Politics are becoming the forefront of American popular culture; thus, many controversial issues begin to draw the majority of media coverage and attention. Partisan and identity politics begin to become too prevalent and many are marginalized simply because of a label. It is too easily assumed that the majority of women rank abortion as their top issues. According to a survey conducted by Pew Research Center, only 52% of [Republican and Democratic] women voters ranked abortion as very important. More women ranked the economy (83%) and terrorism (82%) as very important. Though half of women believe abortion is important, there is still 48% of women who do not believe it is so. Women can have multiple very important issues; thus, women should not be marginally targeted on certain issues. It should also be recognized that women can specialize in other fields.
Ambassador to the United Nations, Nikki Haley, is a strong, powerful woman who shows no cracks in her confidence. Not only is Ambassador Haley a graceful and skilled diplomat, but she is not afraid to take charge and lead with assurance to accomplish and advance resolutions in the U.N. Haley has repeatedly stood up to one of the most notorious dictators of the 21st century: Kim Jong Un. “His [Kim Jong Un] abusive use of missiles and nuclear threats show that he is begging for war,” said Haley to the U.N. Security Council. Due to her efforts, the United States and other world powers have begun the process of taking actions to sanction North Korea. Ambassador Nikki Haley’s confidence in her own abilities to delegate and speak have changed the world. Women are vital to advancing world wide change in all areas, especially world peace.
Within elected offices women hold the minority; however, the women that do hold postions are proving everyday that women can be confident and perform. Erin Stewart is the current mayor of New Britain, Connecticut. She is the youngest Republican woman ever to become a mayor in the United States. Mayor Stewart transformed the financial state of New Britain through providing a $15 million “rainy day” fund for the city as well as increasing their bond rating to an A+. Erin is a trailblazer for young women because not only is she the youngest to ever to hold her position, she has policy that was the catalyst for change. She demonstrates that any woman can have a direct policy agenda no matter how young she is. Gender has no influence on how well a task can be performed if someone carries themselves with confidence.

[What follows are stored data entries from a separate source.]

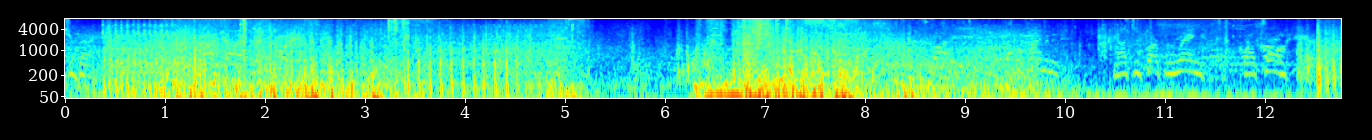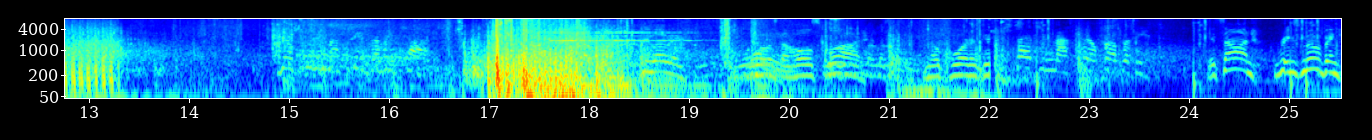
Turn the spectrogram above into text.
got your back. Bad guys, let's do this. Spotted. Double timing it. Not too far from ring. Got 10. here. Just giving my shield a recharge. Reloading. That was the whole squad. No quarter good. Myself up a bit. It's on. Ring's moving.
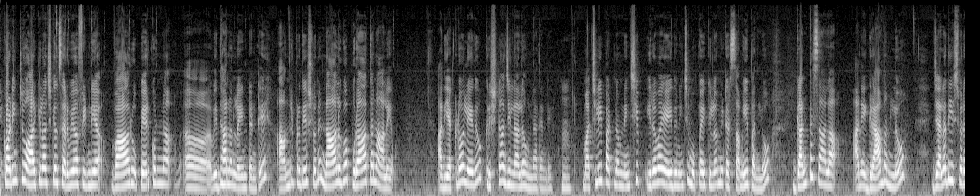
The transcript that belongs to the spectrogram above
according to Archaeological Survey of India వారు పేర్కొన్న విధానంలో ఏంటంటే ఆంధ్రప్రదేశ్లోనే నాలుగో పురాతన ఆలయం. అది ఎక్కడో లేదు కృష్ణా జిల్లాలో ఉన్నదండి. మచిలీపట్నం నుంచి ఇరవై ఐదు నుంచి ముప్పై కిలోమీటర్ సమీపంలో ఘంటసాల అనే గ్రామంలో జలదీశ్వర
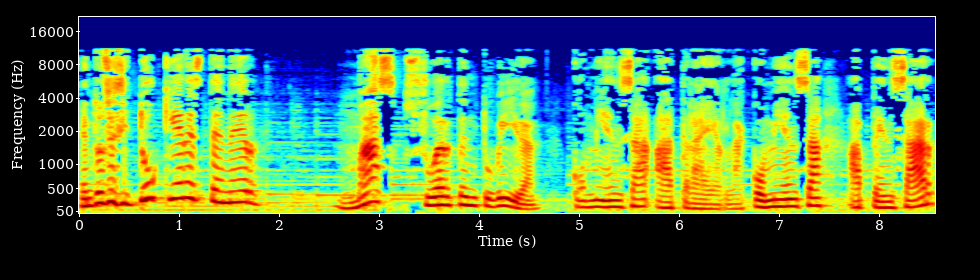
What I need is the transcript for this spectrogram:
Entonces, si tú quieres tener más suerte en tu vida, comienza a atraerla, comienza a pensar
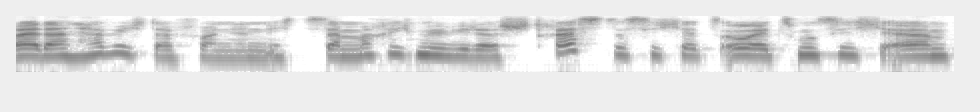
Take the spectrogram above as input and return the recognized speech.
weil dann habe ich davon ja nichts. Dann mache ich mir wieder Stress, dass ich jetzt, oh, jetzt muss ich ähm,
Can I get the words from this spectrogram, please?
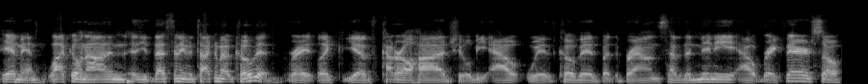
Yeah, man, a lot going on, and that's not even talking about COVID, right? Like you have KhaDarel Hodge, who will be out with COVID, but the Browns have the mini outbreak there, so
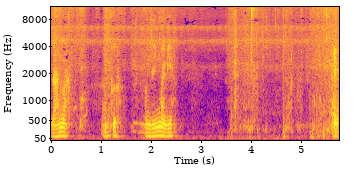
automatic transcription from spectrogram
Dán vào. Đóng cửa. Bằng dính ngoài kia. Đấy.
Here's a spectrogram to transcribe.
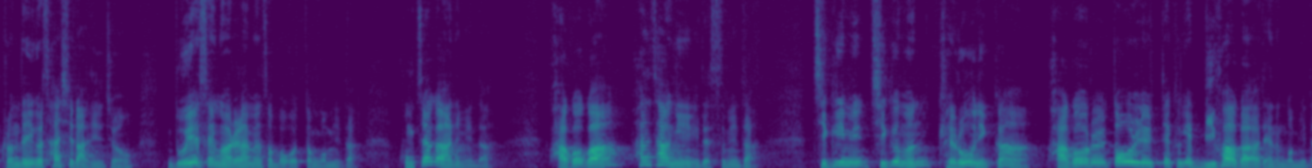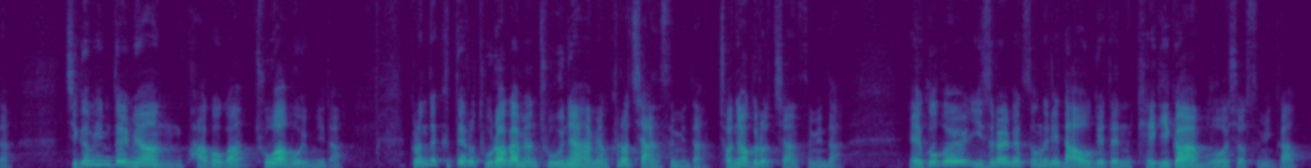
그런데 이거 사실 아니죠. 노예 생활을 하면서 먹었던 겁니다. 공짜가 아닙니다. 과거가 환상이 됐습니다. 지금, 지금은 괴로우니까 과거를 떠올릴 때 그게 미화가 되는 겁니다. 지금 힘들면 과거가 좋아 보입니다. 그런데 그때로 돌아가면 좋으냐 하면 그렇지 않습니다. 전혀 그렇지 않습니다. 애굽을 이스라엘 백성들이 나오게 된 계기가 무엇이었습니까?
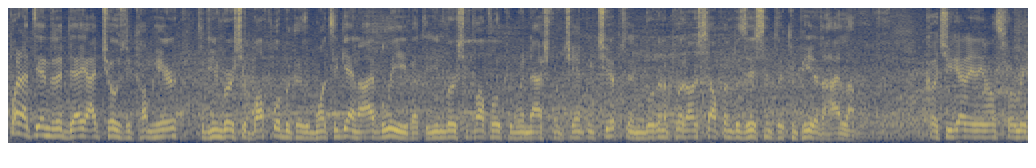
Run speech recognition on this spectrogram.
But at the end of the day, I chose to come here to the University of Buffalo because, once again, I believe that the University of Buffalo can win national championships, and we're going to put ourselves in position to compete at a high level. Coach, you got anything else for me?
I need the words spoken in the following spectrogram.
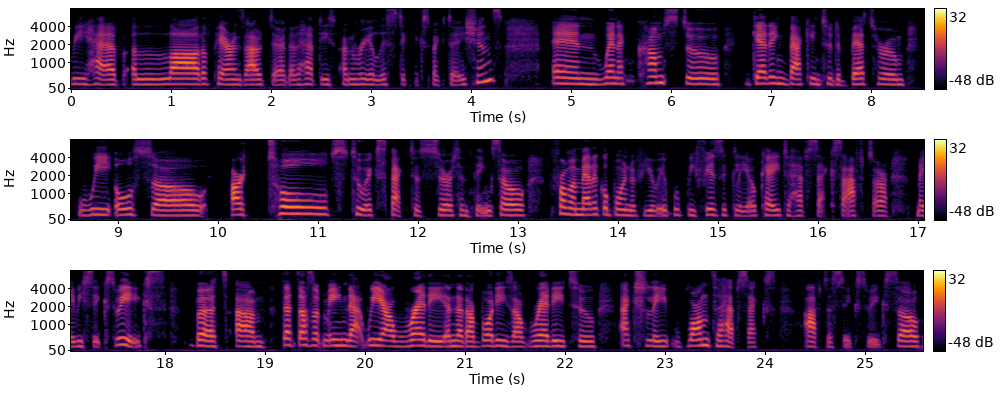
we have a lot of parents out there that have these unrealistic expectations. And when it comes to getting back into the bedroom, we also are told to expect a certain thing. So, from a medical point of view, it would be physically okay to have sex after maybe six weeks, but um, that doesn't mean that we are ready and that our bodies are ready to actually want to have sex after six weeks. So,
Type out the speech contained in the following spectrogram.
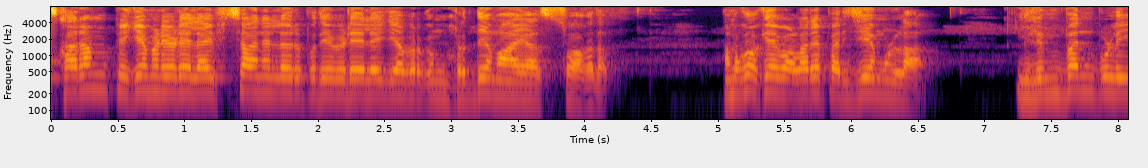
നമസ്കാരം. പി കെ മണിയുടെ ലൈഫ് ചാനലിലെ ഒരു പുതിയ വീഡിയോയിലേക്ക് അവർക്കും ഹൃദ്യമായ സ്വാഗതം. നമുക്കൊക്കെ വളരെ പരിചയമുള്ള ഇലുമ്പൻ പുളി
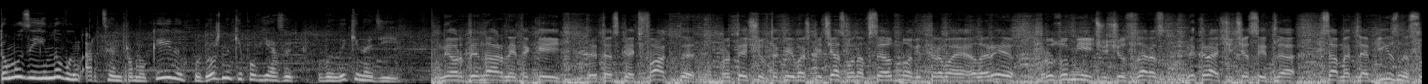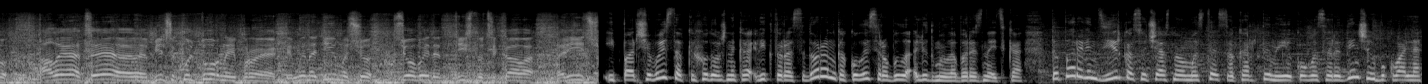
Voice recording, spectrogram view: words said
Тому з її новим арт-центром у Києві художники пов'язують великі надії. Неординарний такий, е, так сказати, факт е, про те, що в такий важкий час вона все одно відкриває галерею, розуміючи, що зараз не кращі часи для саме для бізнесу, але це е, більше культурний проект. І ми надіємося, що з вийде дійсно цікава річ. І перші виставки художника Віктора Сидоренка колись робила Людмила Березницька. Тепер він зірка сучасного мистецтва, картини якого серед інших буквально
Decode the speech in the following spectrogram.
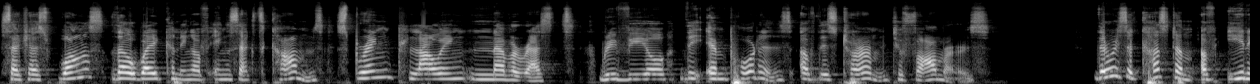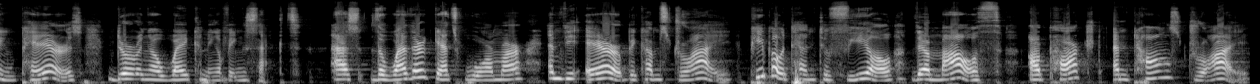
such as once the awakening of insects comes, spring plowing never rests, reveal the importance of this term to farmers. There is a custom of eating pears during awakening of insects. As the weather gets warmer and the air becomes dry, people tend to feel their mouths are parched and tongues dry,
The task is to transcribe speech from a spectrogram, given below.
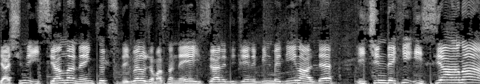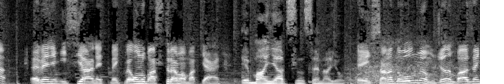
Ya şimdi isyanların en kötüsü Dilber hocam aslında neye isyan edeceğini bilmediğin halde içindeki isyana efendim isyan etmek ve onu bastıramamak yani. E manyaksın sen ayol. E sana da olmuyor mu canım? Bazen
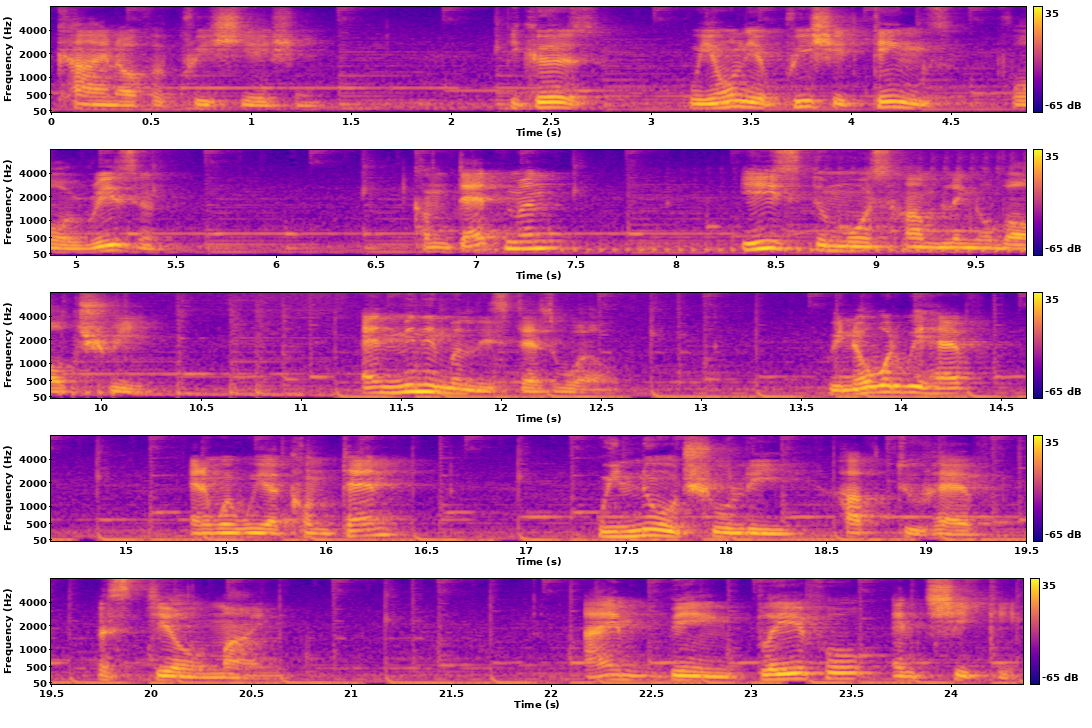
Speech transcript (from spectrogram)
kind of appreciation because we only appreciate things for a reason. Contentment is the most humbling of all three, and minimalist as well. We know what we have, and when we are content, we know truly how to have a still mind. I'm being playful and cheeky.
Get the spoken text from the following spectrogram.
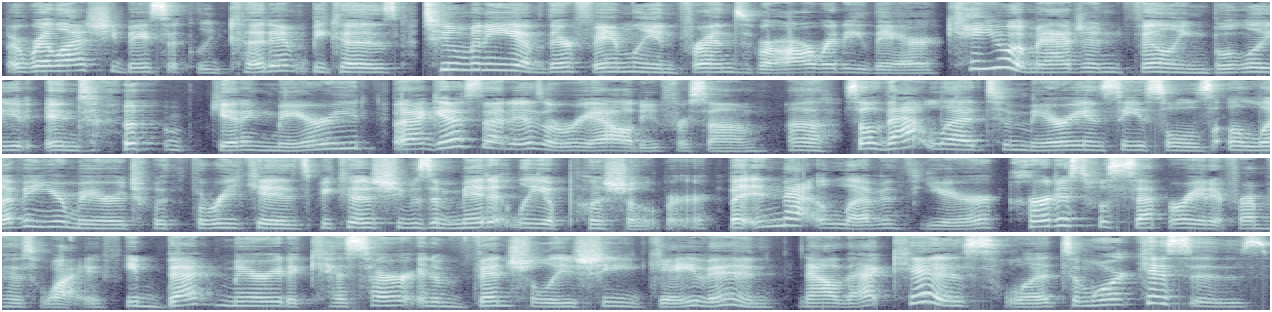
But realized she basically couldn't because too many of their family and friends were already there. Can you imagine feeling bullied into getting married? But I guess that is a reality for some. Ugh. So that led to Mary and Cecil's 11 year marriage with three kids because she was admittedly a pushover. But in that 11th year, Curtis was separated from his wife. He begged Mary to kiss her and eventually she gave in. Now that kiss led to more kisses,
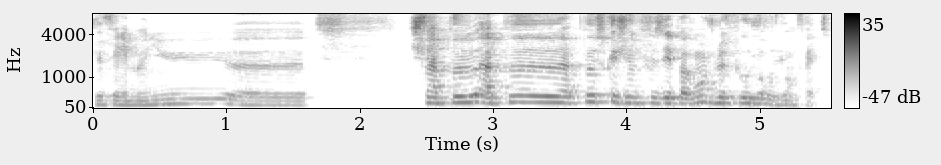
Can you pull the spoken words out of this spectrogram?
je fais les menus. je fais un peu, un peu, un peu ce que je ne faisais pas avant. Je le fais aujourd'hui en fait.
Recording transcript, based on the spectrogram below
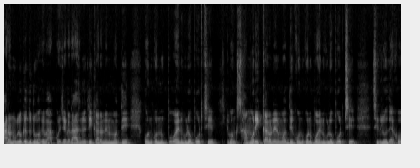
কারণগুলোকে দুটো ভাগে ভাগ করেছে। একটা রাজনৈতিক কারণের মধ্যে কোন কোন পয়েন্টগুলো পড়ছে এবং সামরিক কারণের মধ্যে কোন কোন পয়েন্টগুলো পড়ছে, সেগুলো দেখো।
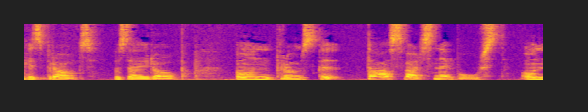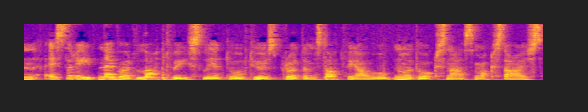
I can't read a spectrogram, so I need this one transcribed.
kas brauc uz Eiropu. Un, protams, ka tās vairs nebūs. Un es arī nevaru Latvijas lietot, jo es, protams, Latvijā nodokļus neesmu maksājis.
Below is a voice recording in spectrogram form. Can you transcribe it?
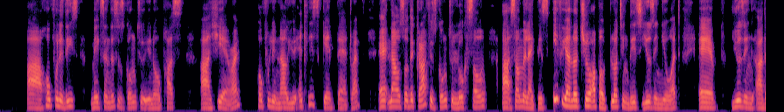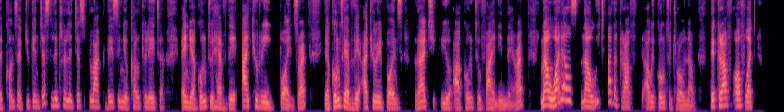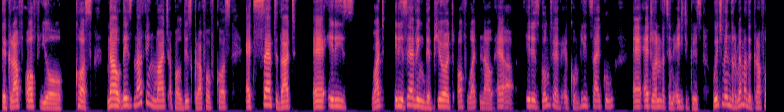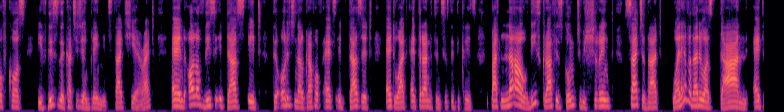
Uh, hopefully this makes sense. This is going to, you know, pass uh, here, right? Hopefully now you at least get that, right? And now, so the graph is going to look so uh, somewhere like this. If you are not sure about plotting this using your what, uh, using uh, the concept, you can just literally just plug this in your calculator and you're going to have the accurate points, right? You're going to have the accurate points that you are going to find in there, right? Now, what else? Now, which other graph are we going to draw now? The graph of what? The graph of your cos. Now, there's nothing much about this graph of cos, except that uh, it is what? It is having the period of what now? Uh, it is going to have a complete cycle uh, at 180 degrees which means remember the graph of cos if this is the cartesian plane it starts here right? And all of this it does it the original graph of x it does it at what? At 360 degrees. But now this graph is going to be shrinked such that whatever that was done at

Winchester and Frederick County have amazing women representing them in government. State Senator Jill Vogel did not only a bold, unique legislative agenda in the Senate, but had the chance to be the first female lieutenant governor of Virginia. While running Senator Vogel balanced being a state senator and a mom to her children, she led a tough legislative initiative on immigration as well as second amendment rights. Though each issue is polarizing, Senator Vogel is ready to fight to promote them in the Senate. Jill Vogel proves that women can lead individually. Congresswoman Barbara Comstock, who also represents Winchester and Frederick, fights for young girls in legislation and programs. Annually Comstock holds a Young Women’s Leadership Program that allows for participants to hear from women leaders in multiple career fields, spanning from STEM to government work and philanthropy throughout the summer. One of Comstock’s largest legislative achievements is her INSPIRE Women Act. The legislation gives more opportunities for women to get involved in STEM because currently women are underrepresented in the field. Barbara Comstock uses her position as a leader to enable other women to become leaders. Through her confidence, she is instill the same in others.
Women urgently need to help each other become more confident and empowered. Strength lies in numbers; imagine what the world could be like if thousands of confident women begin to speak up and become catalysts for change. It all starts with one woman speaking up and leaning in.